-------- RECORDS TO PROCESS
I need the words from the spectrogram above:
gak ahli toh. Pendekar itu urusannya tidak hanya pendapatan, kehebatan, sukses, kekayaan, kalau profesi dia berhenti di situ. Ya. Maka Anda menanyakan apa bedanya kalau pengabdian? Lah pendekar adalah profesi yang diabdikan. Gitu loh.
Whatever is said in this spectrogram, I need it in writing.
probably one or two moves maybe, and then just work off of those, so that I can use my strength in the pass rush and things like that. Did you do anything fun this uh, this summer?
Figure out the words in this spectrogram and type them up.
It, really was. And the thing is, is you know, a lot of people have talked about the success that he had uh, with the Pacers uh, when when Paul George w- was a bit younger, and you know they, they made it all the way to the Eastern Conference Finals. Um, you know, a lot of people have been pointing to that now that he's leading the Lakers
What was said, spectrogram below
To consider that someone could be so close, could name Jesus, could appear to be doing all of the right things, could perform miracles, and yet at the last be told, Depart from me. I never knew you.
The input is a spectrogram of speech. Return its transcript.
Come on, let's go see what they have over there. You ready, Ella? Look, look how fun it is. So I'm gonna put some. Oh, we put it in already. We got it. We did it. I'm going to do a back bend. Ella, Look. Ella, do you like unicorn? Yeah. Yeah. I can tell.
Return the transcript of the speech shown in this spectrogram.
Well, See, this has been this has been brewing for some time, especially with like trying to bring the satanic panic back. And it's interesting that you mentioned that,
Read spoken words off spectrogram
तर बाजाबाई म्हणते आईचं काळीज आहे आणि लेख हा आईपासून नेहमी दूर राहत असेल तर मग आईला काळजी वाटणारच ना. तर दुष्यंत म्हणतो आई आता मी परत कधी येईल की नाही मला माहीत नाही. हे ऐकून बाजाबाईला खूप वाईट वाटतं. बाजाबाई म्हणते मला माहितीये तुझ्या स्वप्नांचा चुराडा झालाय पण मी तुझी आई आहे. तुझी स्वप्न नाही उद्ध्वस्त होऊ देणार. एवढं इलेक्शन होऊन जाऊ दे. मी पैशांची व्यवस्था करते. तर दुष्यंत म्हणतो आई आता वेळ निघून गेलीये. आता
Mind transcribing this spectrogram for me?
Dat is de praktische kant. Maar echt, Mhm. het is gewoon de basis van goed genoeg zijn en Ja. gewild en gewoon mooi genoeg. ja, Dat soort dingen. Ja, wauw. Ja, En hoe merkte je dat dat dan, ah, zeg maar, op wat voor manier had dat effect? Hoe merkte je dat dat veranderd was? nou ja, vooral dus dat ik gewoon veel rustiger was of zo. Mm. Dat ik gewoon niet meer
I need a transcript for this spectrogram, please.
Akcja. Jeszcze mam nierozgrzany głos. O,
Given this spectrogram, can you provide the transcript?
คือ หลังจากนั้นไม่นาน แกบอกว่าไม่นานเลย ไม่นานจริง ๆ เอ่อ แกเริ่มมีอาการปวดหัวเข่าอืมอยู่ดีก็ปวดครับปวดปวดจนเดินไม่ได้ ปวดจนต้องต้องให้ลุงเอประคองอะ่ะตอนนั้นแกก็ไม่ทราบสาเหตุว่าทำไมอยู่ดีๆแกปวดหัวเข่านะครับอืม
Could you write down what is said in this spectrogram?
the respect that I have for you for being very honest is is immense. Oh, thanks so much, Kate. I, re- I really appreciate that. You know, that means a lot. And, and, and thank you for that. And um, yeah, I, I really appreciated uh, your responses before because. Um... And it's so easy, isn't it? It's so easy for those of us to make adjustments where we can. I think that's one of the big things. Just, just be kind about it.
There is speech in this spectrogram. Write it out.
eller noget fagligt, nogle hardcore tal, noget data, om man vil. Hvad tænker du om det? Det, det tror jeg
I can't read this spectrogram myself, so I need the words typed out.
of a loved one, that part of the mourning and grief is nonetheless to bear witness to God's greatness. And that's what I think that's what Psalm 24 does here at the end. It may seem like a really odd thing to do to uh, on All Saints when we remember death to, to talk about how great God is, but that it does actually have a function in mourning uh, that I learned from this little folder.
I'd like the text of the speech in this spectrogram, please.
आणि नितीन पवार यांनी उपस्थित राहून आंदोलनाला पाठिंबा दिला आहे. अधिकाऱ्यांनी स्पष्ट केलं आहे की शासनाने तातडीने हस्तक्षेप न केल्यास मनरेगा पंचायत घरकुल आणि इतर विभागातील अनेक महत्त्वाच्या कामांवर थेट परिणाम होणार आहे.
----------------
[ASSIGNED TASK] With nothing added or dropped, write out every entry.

[WRITTEN RESPONSE]
I need the words from the spectrogram above:
gak ahli toh. Pendekar itu urusannya tidak hanya pendapatan, kehebatan, sukses, kekayaan, kalau profesi dia berhenti di situ. Ya. Maka Anda menanyakan apa bedanya kalau pengabdian? Lah pendekar adalah profesi yang diabdikan. Gitu loh.
Whatever is said in this spectrogram, I need it in writing.
probably one or two moves maybe, and then just work off of those, so that I can use my strength in the pass rush and things like that. Did you do anything fun this uh, this summer?
Figure out the words in this spectrogram and type them up.
It, really was. And the thing is, is you know, a lot of people have talked about the success that he had uh, with the Pacers uh, when when Paul George w- was a bit younger, and you know they, they made it all the way to the Eastern Conference Finals. Um, you know, a lot of people have been pointing to that now that he's leading the Lakers
What was said, spectrogram below
To consider that someone could be so close, could name Jesus, could appear to be doing all of the right things, could perform miracles, and yet at the last be told, Depart from me. I never knew you.
The input is a spectrogram of speech. Return its transcript.
Come on, let's go see what they have over there. You ready, Ella? Look, look how fun it is. So I'm gonna put some. Oh, we put it in already. We got it. We did it. I'm going to do a back bend. Ella, Look. Ella, do you like unicorn? Yeah. Yeah. I can tell.
Return the transcript of the speech shown in this spectrogram.
Well, See, this has been this has been brewing for some time, especially with like trying to bring the satanic panic back. And it's interesting that you mentioned that,
Read spoken words off spectrogram
तर बाजाबाई म्हणते आईचं काळीज आहे आणि लेख हा आईपासून नेहमी दूर राहत असेल तर मग आईला काळजी वाटणारच ना. तर दुष्यंत म्हणतो आई आता मी परत कधी येईल की नाही मला माहीत नाही. हे ऐकून बाजाबाईला खूप वाईट वाटतं. बाजाबाई म्हणते मला माहितीये तुझ्या स्वप्नांचा चुराडा झालाय पण मी तुझी आई आहे. तुझी स्वप्न नाही उद्ध्वस्त होऊ देणार. एवढं इलेक्शन होऊन जाऊ दे. मी पैशांची व्यवस्था करते. तर दुष्यंत म्हणतो आई आता वेळ निघून गेलीये. आता
Mind transcribing this spectrogram for me?
Dat is de praktische kant. Maar echt, Mhm. het is gewoon de basis van goed genoeg zijn en Ja. gewild en gewoon mooi genoeg. ja, Dat soort dingen. Ja, wauw. Ja, En hoe merkte je dat dat dan, ah, zeg maar, op wat voor manier had dat effect? Hoe merkte je dat dat veranderd was? nou ja, vooral dus dat ik gewoon veel rustiger was of zo. Mm. Dat ik gewoon niet meer
I need a transcript for this spectrogram, please.
Akcja. Jeszcze mam nierozgrzany głos. O,
Given this spectrogram, can you provide the transcript?
คือ หลังจากนั้นไม่นาน แกบอกว่าไม่นานเลย ไม่นานจริง ๆ เอ่อ แกเริ่มมีอาการปวดหัวเข่าอืมอยู่ดีก็ปวดครับปวดปวดจนเดินไม่ได้ ปวดจนต้องต้องให้ลุงเอประคองอะ่ะตอนนั้นแกก็ไม่ทราบสาเหตุว่าทำไมอยู่ดีๆแกปวดหัวเข่านะครับอืม
Could you write down what is said in this spectrogram?
the respect that I have for you for being very honest is is immense. Oh, thanks so much, Kate. I, re- I really appreciate that. You know, that means a lot. And, and, and thank you for that. And um, yeah, I, I really appreciated uh, your responses before because. Um... And it's so easy, isn't it? It's so easy for those of us to make adjustments where we can. I think that's one of the big things. Just, just be kind about it.
There is speech in this spectrogram. Write it out.
eller noget fagligt, nogle hardcore tal, noget data, om man vil. Hvad tænker du om det? Det, det tror jeg
I can't read this spectrogram myself, so I need the words typed out.
of a loved one, that part of the mourning and grief is nonetheless to bear witness to God's greatness. And that's what I think that's what Psalm 24 does here at the end. It may seem like a really odd thing to do to uh, on All Saints when we remember death to, to talk about how great God is, but that it does actually have a function in mourning uh, that I learned from this little folder.
I'd like the text of the speech in this spectrogram, please.
आणि नितीन पवार यांनी उपस्थित राहून आंदोलनाला पाठिंबा दिला आहे. अधिकाऱ्यांनी स्पष्ट केलं आहे की शासनाने तातडीने हस्तक्षेप न केल्यास मनरेगा पंचायत घरकुल आणि इतर विभागातील अनेक महत्त्वाच्या कामांवर थेट परिणाम होणार आहे.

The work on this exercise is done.